Church Houses were suppressed in the early 17th century due to Puritan disapproval. When the buildings remained in parish ownership they were usually put to social use providing accommodation for the poor and elderly or used as a school. This building was still owned by the parish in 1846 when the cloam oven was installed in the fireplace. It probably went out of parish use in the 20th century. According to the list description it was converted to three cottages in the 18th century or 19th century and extensively modernised in c.1980. This modernisation involved the removal of all internal partitions at ground floor level. At this time there was a main timber stair south of centre dating from the 20th century. Partitions still remain at first floor level and at least one dates back to the 18th century on the evidence of the doorway it contains (see below). At the back there is an external flight of steps to a first floor doorway which probably dates from the 19th or early 20th century. The single-storey lean-to service outshut to north of the rear steps dates from c.1980.
Church House is built of local moorstone, that is to say blocks of granite gleaned from the surface clitter of the vicinity rather than a quarry. There is also some cob surviving on the wall tops.

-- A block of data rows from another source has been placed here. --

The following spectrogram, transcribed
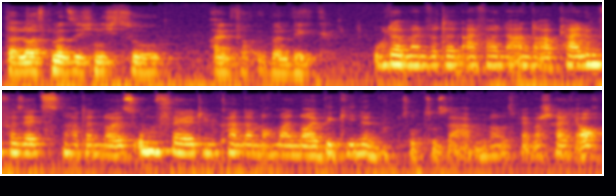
da läuft man sich nicht so einfach über den Weg. Oder man wird dann einfach in eine andere Abteilung versetzt und hat ein neues Umfeld und kann dann nochmal neu beginnen, sozusagen. Ne? Das wäre wahrscheinlich auch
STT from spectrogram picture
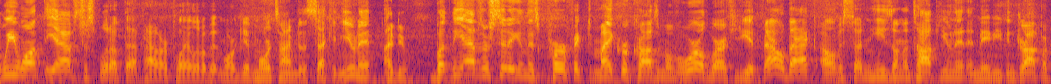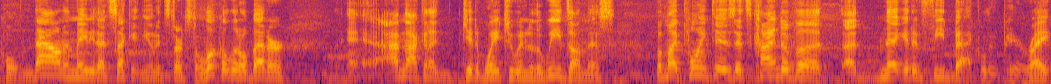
we want the Avs to split up that power play a little bit more, give more time to the second unit. I do. But the Avs are sitting in this perfect microcosm of a world where if you get Val back, all of a sudden he's on the top unit, and maybe you can drop a Colton down, and maybe that second unit starts to look a little better. Eh, I'm not going to get way too into the weeds on this, but my point is it's kind of a, a negative feedback loop here, right?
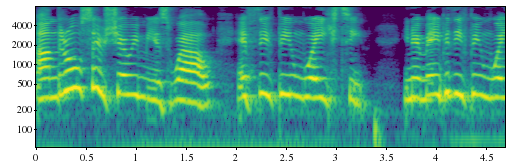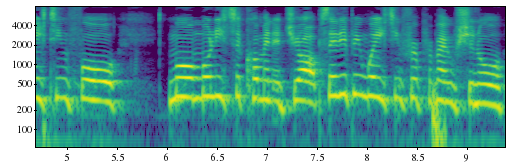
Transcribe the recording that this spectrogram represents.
And they're also showing me as well if they've been waiting, you know, maybe they've been waiting for more money to come in a job. Say they've been waiting for a promotion or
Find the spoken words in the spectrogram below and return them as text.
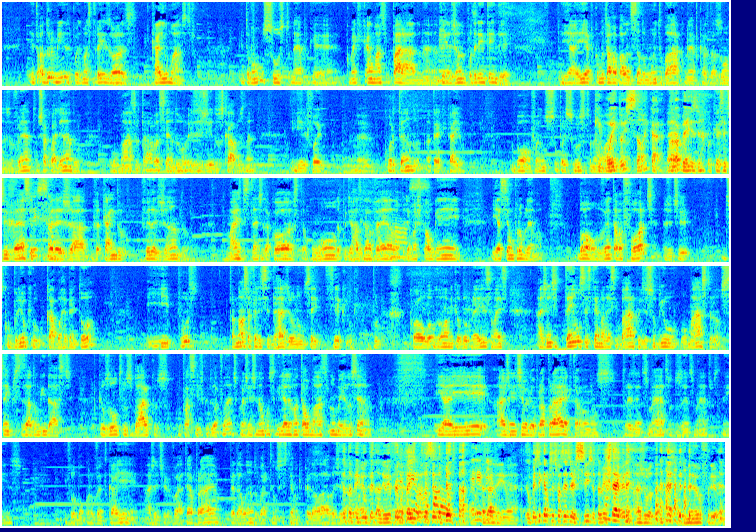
E estava dormindo, depois de umas três horas, caiu o mastro. E tomamos um susto, né? Porque como é que cai um mastro parado, né? Velejando poderia entender. E aí, é como estava balançando muito o barco, né? Por causa das ondas e o vento, chacoalhando, o mastro estava sendo exigido, os cabos, né? E ele foi é, cortando até que caiu. Bom, foi um super susto. Na Que hora, boa né? intuição, hein, cara? É. Parabéns, viu? Porque se tivesse velejado, ve- caindo, velejando mais distante da costa, ou com onda, podia rasgar a vela, Nossa. podia machucar alguém, ia ser um problema. Bom, o vento estava forte, a gente descobriu que o cabo arrebentou e por para nossa felicidade, eu não sei se, é por, qual o nome que eu dou para isso, mas a gente tem um sistema nesse barco de subir o, o mastro sem precisar de um guindaste, porque os outros barcos do Pacífico e do Atlântico a gente não conseguiria levantar o mastro no meio do oceano. E aí a gente olhou para a praia, que estava uns 300 metros, 200 metros, tem isso. E falou, bom, quando o vento cair, a gente vai até a praia, pedalando, o barco tem um sistema que pedalava, Eu também vi o pedalinho, eu ia perguntar isso para você, você do pedal. Ele viu. pedalinho, é. Eu pensei que era para vocês fazerem exercício, também serve, né? Ajuda, diminuiu o frio. Né?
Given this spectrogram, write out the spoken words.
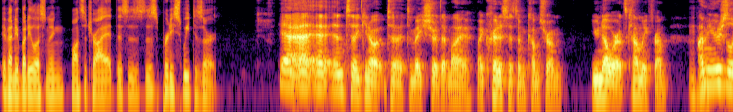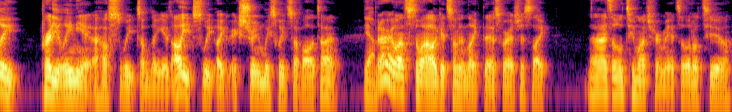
If anybody listening wants to try it, this is this is a pretty sweet dessert. Yeah, and to you know to to make sure that my my criticism comes from you know where it's coming from. Mm-hmm. I'm usually pretty lenient on how sweet something is. I'll eat sweet like extremely sweet stuff all the time. Yeah. But every once in a while I'll get something like this where it's just like, nah, it's a little too much for me. It's a little too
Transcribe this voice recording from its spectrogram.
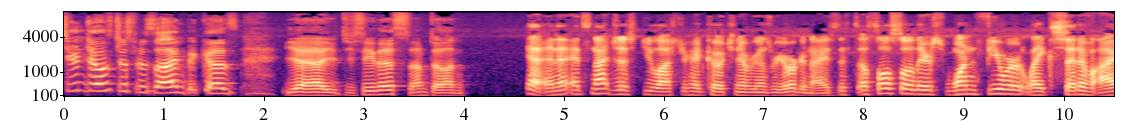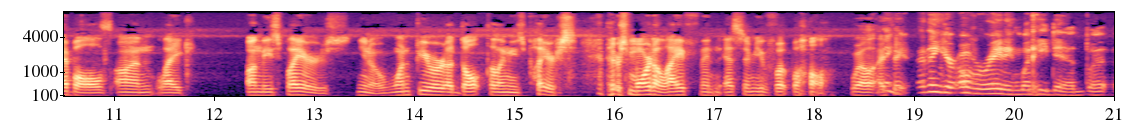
June Jones just resigned because yeah, you, you see this? I'm done. Yeah, and it's not just you lost your head coach and everyone's reorganized. It's, it's also there's one fewer like set of eyeballs on like on these players. You know, one fewer adult telling these players there's more to life than SMU football. Well, I I think, think I think you're overrating what he did, but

Sources / Further Reading

SDV260763Article in Serial: Everett, A. W.. 1938-1939. The Church House, Throwleigh. Devon and Cornwall Notes and Queries. 20. Unknown. 353-354.
SDV274669List of Blds of Arch or Historic Interest: Department of Environment. 1987. Throwleigh. Historic Houses Register. A4 Bound. 178.
SDV298102Article in Serial: Copeland, G. W.. 1960. Devonshire Church-Houses: Part 1. Transactions of the Devonshire Association. 92. A5 Hardback. 134-5, Fig. 29-30.
SDV348725Cartographic: Ordnance Survey. 2012. MasterMap. Ordnance Survey. Map (Digital). [Mapped feature: #87797 ]
SDV348729National Heritage List for England: English Heritage. 2012. National Heritage List for England. Website.
SDV350253Report - non-specific: Whitley, G. H.. 1993. Throwleigh Pound House. A4 Comb Bound. Fig. 2 (No. 12).
SDV357605Report - Assessment: Thorp, J. + Cox, J.. 2014. Church House, Throwleigh, Devon. Keystone Historic Buildings Consultants Report. K850. Digital.
SDV361768Pamphlet: Howis Croxford, C. A.. 1988. A Walkabout Guide to Throwleigh. Village guide. A5 Paperback. 6-7.
SDV7678Article in Serial: Copeland, G. W.. 1963. Devonshire Church Houses: Part 4. Transactions of the Devonshire Association. 95. A5 Hardback. 263.

Associated Monuments

MDV6974Related to: Church of St. Mary the Virgin, Throwleigh (Building)
MDV114078Related to: Graveyard, St. Mary's Church, Throwleigh (Monument)
MDV108888Related to: Throwleigh war memorial, St Mary's churchyard (Monument)
MDV33270Related to: Wayside, Throwleigh (Building)

Associated Finds: none recorded

Associated Events

  • EDV6639 - Building assessment at Church House, Throwleigh (Ref: K850)

Date Last Edited:Sep 14 2018 11:59AM